- Instructions to follow -
Leaving out every picture, copy the lines of the data exactly, from the first through the line containing "Log-frequency spectrogram of an audio clip.".

- Supplied entries -
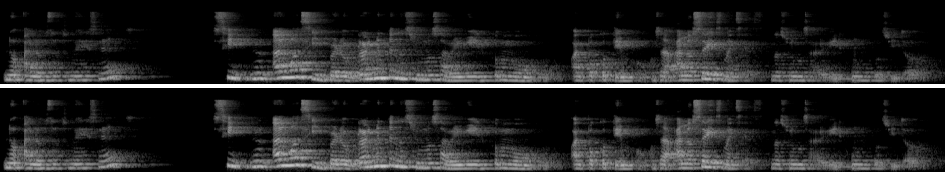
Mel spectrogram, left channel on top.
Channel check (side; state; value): both; normal; correlation 0.94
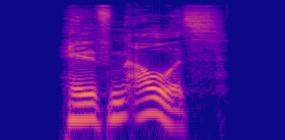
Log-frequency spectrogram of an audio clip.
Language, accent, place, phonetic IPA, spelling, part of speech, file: German, Germany, Berlin, [ˌhɛlfn̩ ˈaʊ̯s], helfen aus, verb, De-helfen aus.ogg
- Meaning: inflection of aushelfen: 1. first/third-person plural present 2. first/third-person plural subjunctive I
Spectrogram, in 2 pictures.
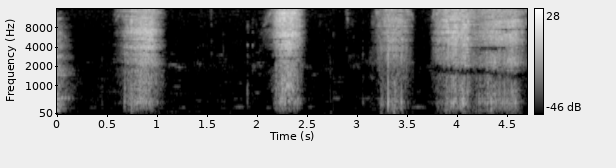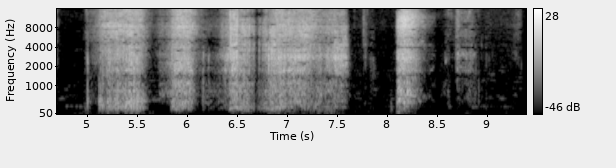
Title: Messy sneezes 🤧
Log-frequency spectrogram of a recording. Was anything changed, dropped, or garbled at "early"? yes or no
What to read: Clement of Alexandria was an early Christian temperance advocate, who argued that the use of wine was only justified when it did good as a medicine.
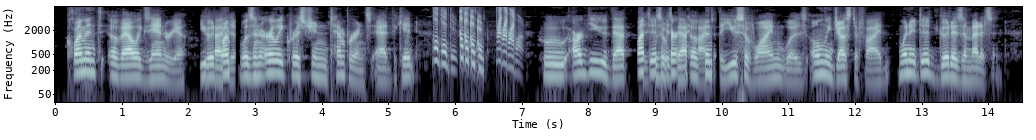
no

- Task answer -
Mel spectrogram, left channel on top.
Channel check (side; state; value): both; normal; correlation 0.94
Log-frequency spectrogram of an audio clip.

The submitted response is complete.